The government is following through on its pledge to decriminalize abortion. Officials plan to abolish a law that subjects doctors who publish information on abortion procedures to prosecution.
"I really struggled to find information online," said Verena, who was 22 when she found herself dealing with an unwanted pregnancy. "There was no easy way to find out which doctors perform abortions, where they are or how the procedure is performed."
Abortion is illegal in Germany and punishable by up to three years in prison. But the women and their doctors do not face penalties if the pregnancy poses a health risk to the woman or in cases of rape. Otherwise, an abortion may be carried out within the first 12 weeks of pregnancy (14 weeks since the last period) after mandatory counseling. However, many barriers remain.
Majority vote ends law banning doctors from offering information about abortion procedures
Philip Oltermann in Berlin
Fri 24 Jun 2022
Germany has abolished a Nazi-era law that criminalises doctors who provide information about abortion procedures.
The governing social democrat, liberal and green parties, as well as the leftwing Die Linke, provided sufficient votes on Friday to scrap paragraph 219a of the German criminal code, which meant any doctor who publicly “offers, announces [or] advertises” abortion services could face penalties of up to two years’ imprisonment or a fine.
48 minute podcast
April 26, 2022
Meg Dalton, Jonathan Chang, Meghna Chakrabarti
From Nazi Germany to Mussolini's Italy, fascist regimes shared an early target: Women.

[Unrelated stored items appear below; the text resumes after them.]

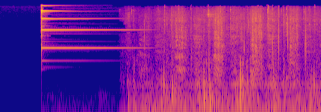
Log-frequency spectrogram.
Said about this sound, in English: "I hear a horse," thinks the man. It is a cowgirl on a black horse.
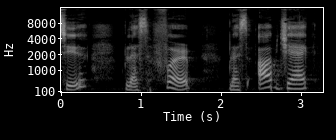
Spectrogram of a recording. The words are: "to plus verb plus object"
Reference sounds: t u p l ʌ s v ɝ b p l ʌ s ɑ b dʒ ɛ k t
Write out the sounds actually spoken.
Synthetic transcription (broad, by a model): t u p l ʌ s f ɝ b p l ʌ s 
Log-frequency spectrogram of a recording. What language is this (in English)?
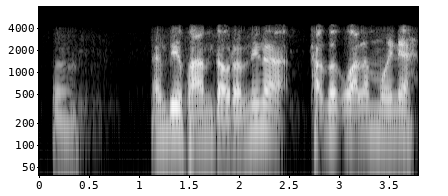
Manipuri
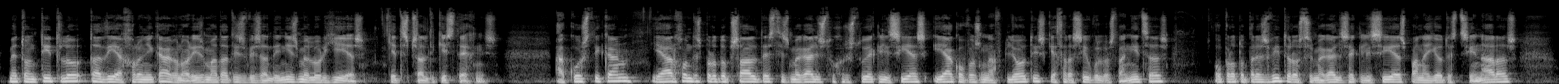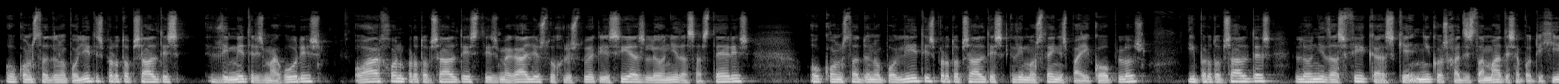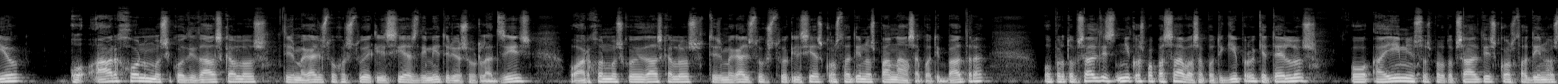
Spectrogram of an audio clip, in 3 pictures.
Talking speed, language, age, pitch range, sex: 125 wpm, Greek, 40-59, 110-135 Hz, male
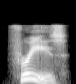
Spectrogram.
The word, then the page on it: freeze: fríːz; フリーズ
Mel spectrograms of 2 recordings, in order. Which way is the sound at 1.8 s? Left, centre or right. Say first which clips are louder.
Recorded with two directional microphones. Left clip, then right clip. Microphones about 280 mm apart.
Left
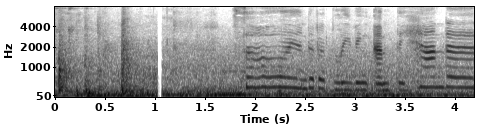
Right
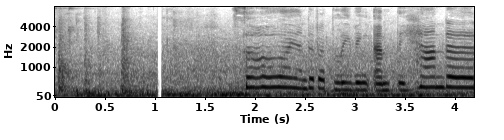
Right 10 dB; centre.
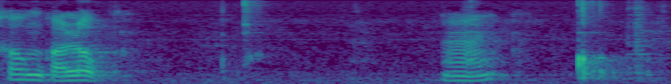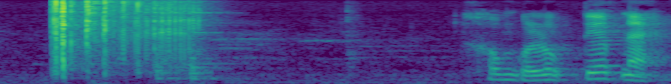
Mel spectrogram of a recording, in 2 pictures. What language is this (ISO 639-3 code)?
vie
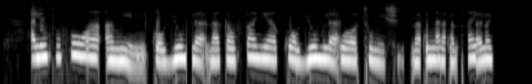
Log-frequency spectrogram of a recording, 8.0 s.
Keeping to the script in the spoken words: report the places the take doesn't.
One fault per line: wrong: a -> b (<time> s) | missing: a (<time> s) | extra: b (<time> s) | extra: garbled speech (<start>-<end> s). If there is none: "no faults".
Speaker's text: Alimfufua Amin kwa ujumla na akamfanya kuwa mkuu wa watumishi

"The fascists passed laws criminalizing abortion both for doctors performing, for people providing information for women seeking," professor Anne Wingenter says.
Germany’s cabinet ministers back law that will allow doctors to provide information about abortions, but the procedures remain limited.
9 Mar 2022
Germany’s cabinet has approved legislation that will do away with a Nazi-era law forbidding doctors from providing information about abortions.
The bill put forward by Justice Minister Marco Buschmann on Wednesday must now be debated by both houses of parliament.
Doctors are currently banned from advertising abortion services and offering information online
Kate Connolly in Berlin
Tue 18 Jan 2022
A Nazi-era law banning doctors from giving women information about abortions is to be scrapped by Germany’s new government in a decision welcomed by activists who have long argued that it has hampered women’s ability to make informed choices.
The justice minister, Marco Buschmann, said that he will ditch Paragraph 219a from the penal code after almost 90 years, meaning that doctors will no longer have to fear prosecution if they provide information about the procedure.
January 17, 2022
BERLIN, Jan 17 (Reuters) - Germany's justice ministry presented a draft law on Monday that would do away with a Nazi-era law forbidding doctors to provide information about abortions.
Doctors in Germany are allowed to say they offer termination of pregnancies but are not allowed to provide any further information on such procedures.
The draft bill states that ‘physicians must be able to support women in this difficult situation without fear of prosecution.’
BY LOUIS WESTENDARP
January 17, 2022
German Minister of Justice Marco Buschmann announced Monday the coalition government is set to lift the country's ban on abortion advertising.
The justice ministry submitted a draft law Monday, as it bids to end what Buschmann called an "untenable" situation on women's reproductive rights.
Poland has virtually banned abortion, and the United States is also looking at tightening restrictions. But other countries, like Thailand and Benin, have started to loosen their restrictive measures. An overview.
Access to abortion has become easier over the decades, according to Leah Hoctor, the senior regional director for Europe at the Center for Reproductive Rights. She said that, with some exceptions, the global trend clearly points at liberalization. Several countries saw developments on the controversial issue over the last year.
Mexico: Penalizing abortion ruled unconstitutional
In September, the Supreme Court in Mexico, Latin America's second most populous country, declared an absolute ban on abortion unconstitutional. The right of women to reproductive self-determination is to be valued more highly than the protection of the fetus, the court said. With the ruling, the judges overturned an abortion ban in the northern Mexican state of Coahuila.
Germany has seen a dramatic reduction in the number of doctors who will perform abortions. Now, a telemedicine pilot project wants to help women enact their right to reproductive self-determination.
Anna and her partner had been using a copper coil IUD as a contraceptive for two years before they found themselves staring, stunned at a positive pregnancy test. The chances of conceiving had been slim: Fewer than one in 100 women will become pregnant while using the internal contraceptive.
Anna, who was 26 at the time, and her partner didn't feel ready to start a family. Both financial constraints and a lack of support in the family played a role in their decision to terminate the pregnancy — a choice that wasn't easy to make.
Nov 24, 2021
BERLIN — Germany’s new government plans to do away with a Nazi-era law that forbids doctors from providing information about abortions and that has long been criticized for creating hurdles for women seeking to make informed decisions.
“Doctors should be allowed to provide public information about abortions without fear of prosecution,” the Social Democrats, the Greens and the Free Democrats said in their agreement to form a coalition government on Wednesday.